We now look forward to dealing face to face with the leaders of the Unionist community in Northern Ireland and in commencing the healing process which is essential if reconciliation is to come about. In this regard, the Forum for Peace and Reconciliation has an important role to play and I welcome the forthright and constructive attitude displayed towards it by the Opposition parties during today's debate.

As my colleague, the Tánaiste, stressed, the two Governments have a pivotal role in embarking on a path to change. Disagreement in Northern Ireland relates to core political and constitutional issues and no new arrangements can succeed if they are felt to favour one community over the other. Both Governments are obliged to use all their resources to convince both communities to accept new arrangements which express their rights and aspirations.

We are currently engaged in work on a framework document which would reflect our shared assessment of where an honourable and fair accommodation will be found. Intensive work continues, independent of today's momentous developments. It is true that the prospects of an accommodation will be greatly enhanced against a background of peace. The way is now open for comprehensive negotiations where all parties rely simply on the force of their arguments and on their democratic mandates alone, to advance their case.

As a number of Deputies insisted, there must be a comprehensive and balanced settlement which would result in a radical transformation of the relations between the two communities within Northern Ireland and of the relationships between North and South. In this context it would be possible to have a new beginning also in relations between Britain and Ireland, unencumbered by the baggage of a long and difficult history.

We are basing our work on the principle of consent, as expressed in the Joint Declaration. It must and will remain an essential cornerstone in any new arrangements or structures on this island.

The Irish Government has long recognised the close connection between the legacy of injustice and discrimination and the environment in which violence has flourished. Much has been done to target discrimination and disadvantage through the mechanism of the Anglo-Irish Agreement, but we accept that there is more to be done.
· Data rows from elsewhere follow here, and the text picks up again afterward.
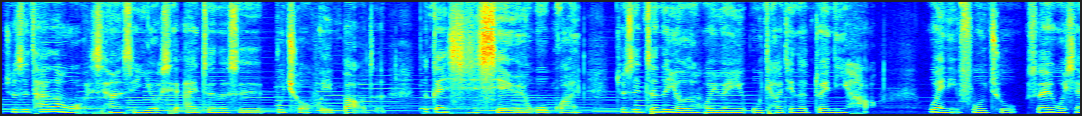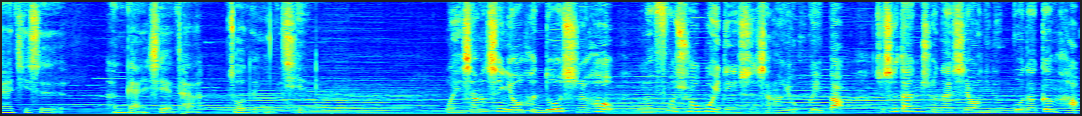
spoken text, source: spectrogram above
就是他让我相信，有些爱真的是不求回报的，这跟血缘无关。就是真的有人会愿意无条件的对你好，为你付出。所以我现在其实很感谢他做的一切。我也相信，有很多时候，我们付出不一定是想要有回报，只是单纯的希望你能过得更好。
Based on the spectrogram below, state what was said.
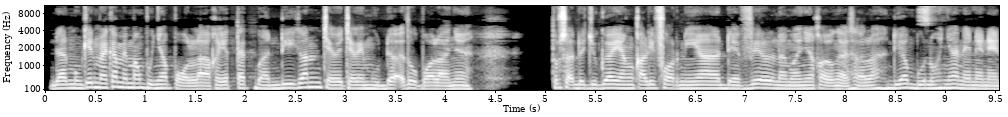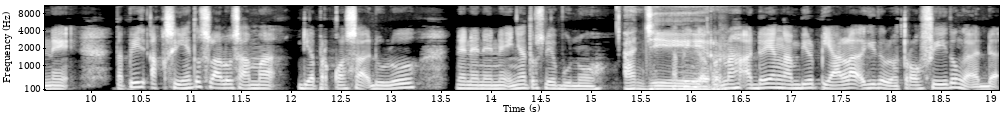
dan mungkin mereka memang punya pola kayak Ted Bundy kan cewek-cewek muda tuh polanya. Terus ada juga yang California Devil namanya kalau nggak salah. Dia bunuhnya nenek-nenek. Tapi aksinya tuh selalu sama. Dia perkosa dulu nenek-neneknya terus dia bunuh. Anjir Tapi nggak pernah ada yang ngambil piala gitu loh. Trofi itu nggak ada.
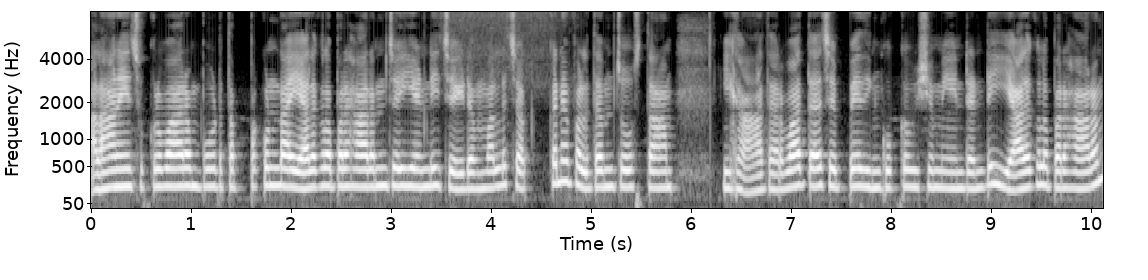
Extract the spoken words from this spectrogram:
అలానే శుక్రవారం పూట తప్పకుండా యాలకుల పరిహారం చేయండి. చేయడం వల్ల చక్కని ఫలితం చూస్తాం. ఇక ఆ తర్వాత చెప్పేది ఇంకొక విషయం ఏంటంటే యాలకుల పరిహారం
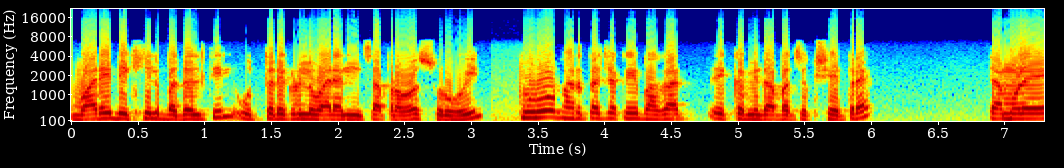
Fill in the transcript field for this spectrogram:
वारे देखील बदलतील. उत्तरेकडील वाऱ्यांचा प्रवास सुरू होईल. पूर्व भारताच्या काही भागात एक कमी दाबाचं क्षेत्र आहे. त्यामुळे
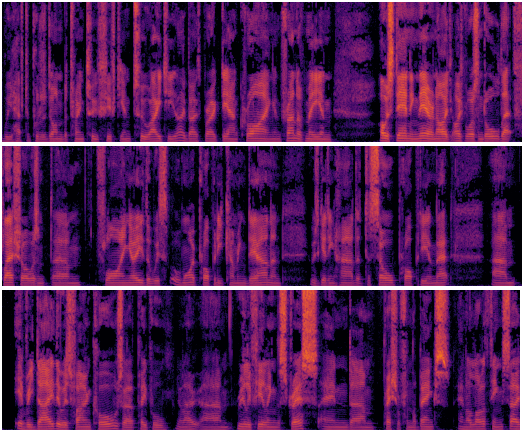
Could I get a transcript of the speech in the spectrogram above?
we have to put it on between 250 and 280. They both broke down crying in front of me, and I was standing there, and I, I wasn't all that flash. I wasn't um, flying either with all my property coming down, and it was getting harder to sell property and that. Um, every day there was phone calls, uh, people, you know, um, really feeling the stress and um, pressure from the banks and a lot of things. So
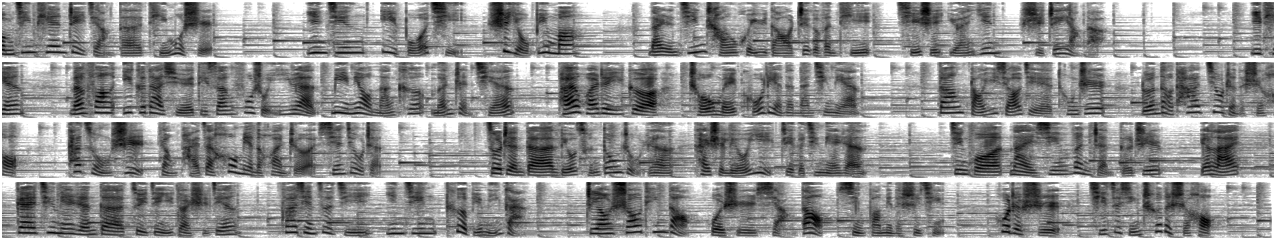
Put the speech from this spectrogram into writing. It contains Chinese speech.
我们今天这讲的题目是：阴茎易勃起是有病吗？男人经常会遇到这个问题，其实原因是这样的：一天，南方医科大学第三附属医院泌尿男科门诊前，徘徊着一个愁眉苦脸的男青年。当导医小姐通知轮到他就诊的时候，他总是让排在后面的患者先就诊。坐诊的刘存东主任开始留意这个青年人，经过耐心问诊，得知原来该青年人的最近一段时间发现自己阴茎特别敏感，只要稍听到或是想到性方面的事情，或者是骑自行车的时候，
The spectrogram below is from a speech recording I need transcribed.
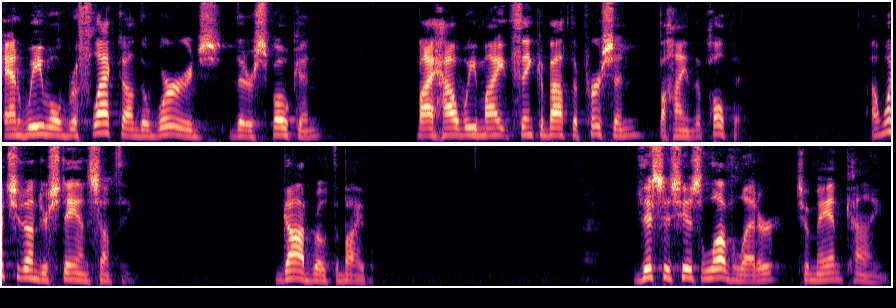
And we will reflect on the words that are spoken by how we might think about the person behind the pulpit. I want you to understand something. God wrote the Bible. This is His love letter to mankind.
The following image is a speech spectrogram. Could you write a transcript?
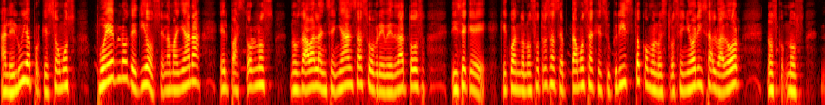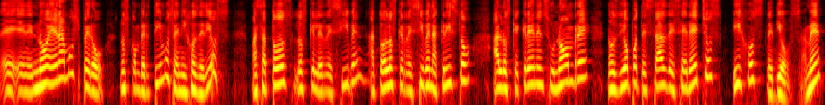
Aleluya, porque somos pueblo de Dios. En la mañana el pastor nos, nos daba la enseñanza sobre, ¿verdad? Todos, dice que, que, cuando nosotros aceptamos a Jesucristo como nuestro Señor y Salvador, nos, nos eh, eh, no éramos, pero nos convertimos en hijos de Dios. Más a todos los que le reciben, a todos los que reciben a Cristo, a los que creen en su nombre, nos dio potestad de ser hechos hijos de Dios. Amén.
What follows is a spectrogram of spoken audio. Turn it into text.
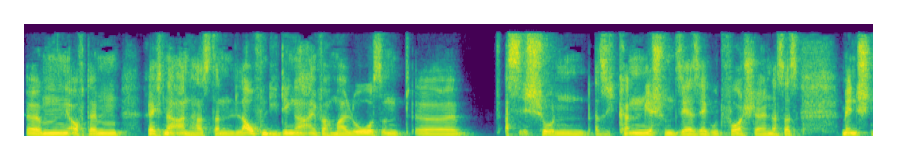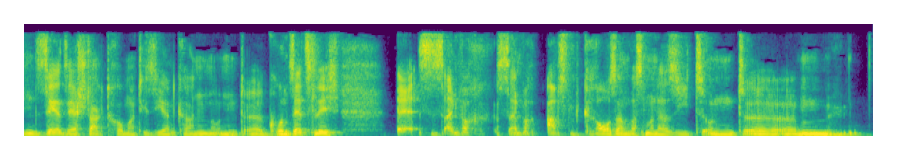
ähm, auf deinem Rechner anhast, dann laufen die Dinge einfach mal los und äh, das ist schon, also ich kann mir schon sehr, sehr gut vorstellen, dass das Menschen sehr, sehr stark traumatisieren kann. Und äh, grundsätzlich, äh, es ist einfach, es ist einfach absolut grausam, was man da sieht. Und äh, ähm,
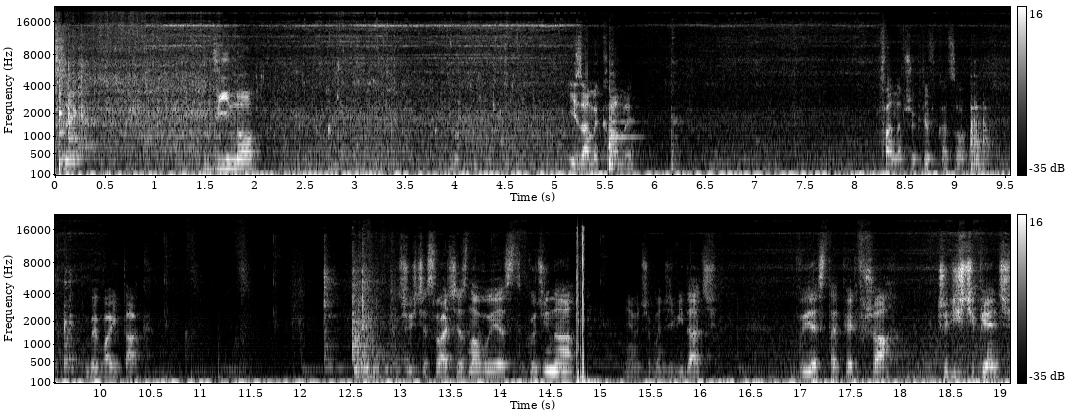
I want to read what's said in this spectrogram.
cyk, wino, i zamykamy. Fajna przykrywka, co? Bywa i tak. Oczywiście, słuchajcie, znowu jest godzina, nie wiem czy będzie widać, 21.35.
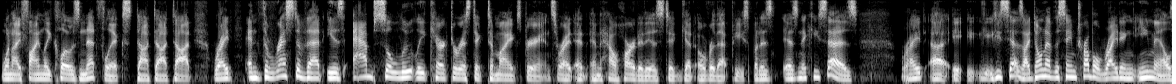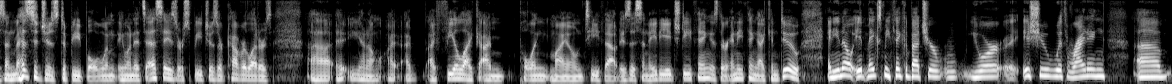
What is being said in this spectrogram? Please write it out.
When I finally closed Netflix, dot dot dot. Right, and the rest of that is absolutely characteristic to my experience. Right? And, and how hard it is to get over that piece. But as, as Nikki says, right? Uh, he says, I don't have the same trouble writing emails and messages to people when, when it's essays or speeches or cover letters. Uh, you know, I, I, I, feel like I'm pulling my own teeth out. Is this an ADHD thing? Is there anything I can do? And, you know, it makes me think about your, your issue with writing um,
New opportunities for remedying continuing inequalities between the two communities will be offered by a peaceful environment and we are confident that the British Government too fully understands the importance of urgent progress on this front. More broadly, it is essential that new institutions to be agreed will be explicitly based on and committed to the concepts of equality of treatment and parity of esteem.

In working to make use of the opportunities now granted to us, we have many advantages. These include the goodwill, active interest and commitment of President Clinton and other American leaders in Congress whose continued determination to assist us in whatever ways possible is greatly appreciated by the Irish Government. We can rely on the backing of our friends in the European Union and throughout the world.

Above all, we can rely on the powerful desire of the overwhelming majority of the Irish people for peace and for a lasting political settlement which fairly accommodates both our great traditions. Today's IRA statement is a response to the mood of the people, a recognition that there is no place for violence in our political culture. Today is a day of hope for the people of this island. It is a message above all for each of us to engage in reconciliation. We in public life must strive to ensure that we seize the opportunity which has now been granted to us and that ours is the generation which has the honour to witness a new beginning in Irish life.

The Dáil adjourned at 10.30 p.m. until 10.30 a.m. on Thursday, 1 September 1994.